Anti-semitism exists in prison as if it had time travelled from about forty years ago. ‘Jewing someone down’ is perfectly acceptable lingo, as is ‘Jewbag’ and ‘Kike’. For the Caucasian minority in prison, white supremacy is still the sub-culture of choice. Typically, they read a bit of Mein Kampf and mimeographed newsletters about the Zog Machine (ZOG: Zionist Occupied Government. Did Nixon know?). But in truth, most of these upstate guys from trailer parks and dying factory towns have only seen Jews on television. They are ignorant and angry but it’s an abstract hatred. Upon introductions, I made sure to mention my own circumcision early on in the conversation so that nobody would embarrass themselves by making the wrong kind of crack. That way I was only talked about behind my back. But I was never beaten or oppressed for being a Jew. By the other prisoners, that is.
The cops despise Jews. For one thing, the facility rabbis are usually pretty powerful and can actually bring discipline down when the guards harass someone who refuses to sign something on the Sabbath or eat non-kosher or walk four steps without their yarmulke or open up their tefillin scroll cases for a search. Religious Jews stand out because of their distinctive appearance and limited activities during Shabbas, and it’s never a good thing to stick out in such environments.
The cops see all of this as special treatment, and as a result there are many nice Jewish doctors and lawyers (who happened to have killed their wives long ago) in solitary. One wouldn’t think that the Jews of prison would be a disciplinary problem, but more kosher meals are sent to the box than to the regular population. Go figure.
Attempting to keep kosher in prison is very difficult. I always had the utmost respect for the guys that managed, because keeping meat and milk apart in a tiny cell, one that you might perhaps be sharing with someone who studies the Latin King Lessons rather than the Talmud, is incredibly difficult. Plus the temptations. You’re already losing years of your life in prison. If the facility provides a cheeseburger to celebrate the Fourth of July only the most pious are going to turn it down and crack open their canned tuna.
Swastikas are scrawled and tattooed all over prison, but for the most part the Jews are safer with the prisoners than with the cops. With a little effort, it is possible to keep kosher and respect the Sabbath. Jewish life does exist inside and it probably improves some people. But any religion is shaped by the environment where it’s practiced and Judaism in prison is no exception.
I asked a question once, from the top lay-member of our congregation in Greenhaven. He’s still there, a really fat Orthodox guy we’ll call “Ben” who killed his pregnant wife and got fifty years for it. He also had the best collection of porn in the jail. So I was talking to Ben about G-d’s laws versus man’s, and asked which were worse to break. He reminded me that G-d sanctioned killing many times in the Tanakh, and that laws against violence are not G-d’s laws but man’s. However, G-d is very clear about the Sabbath being a day of rest. So it’s worse to turn the lights on than kill your wife, as you may have a good reason for killing your wife but none at all for the light switch.
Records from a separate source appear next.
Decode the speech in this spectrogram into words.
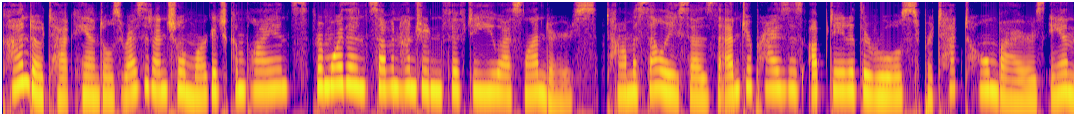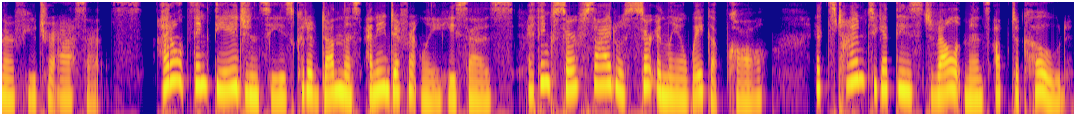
CondoTech handles residential mortgage compliance for more than 750 U.S. lenders. Tomaselli says the enterprises updated the rules to protect homebuyers and their future assets. I don't think the agencies could have done this any differently, he says. I think Surfside was certainly a wake up call. It's time to get these developments up to code.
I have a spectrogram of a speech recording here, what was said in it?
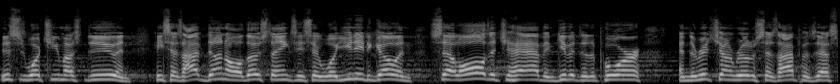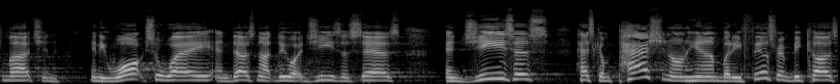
This is what you must do. And he says, I've done all those things. He said, Well, you need to go and sell all that you have and give it to the poor. And the rich young ruler says, I possess much. And, and he walks away and does not do what Jesus says. And Jesus has compassion on him, but he feels for him because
All of us convicts were wishing for the day that we would get out but life inside will surprise you and sometimes prison can actually bring people together. I led a seder once for a table of ten African-American gents, who had come for the ‘jew-crackers’ and stayed for the entire service. And on another occasion, in a bit of ‘interfaith dialogue,’ I explained to a self-professed neo-Nazi that being Jewish only strengthened my character, and demanding kosher food from the cops taught me bravery. He said it was ok, since it was well known that Hitler was half-Jewish anyway. Being a Jew in the joint was an adventure, and all in all, I can only thank Hashem for his help during my decade in prison.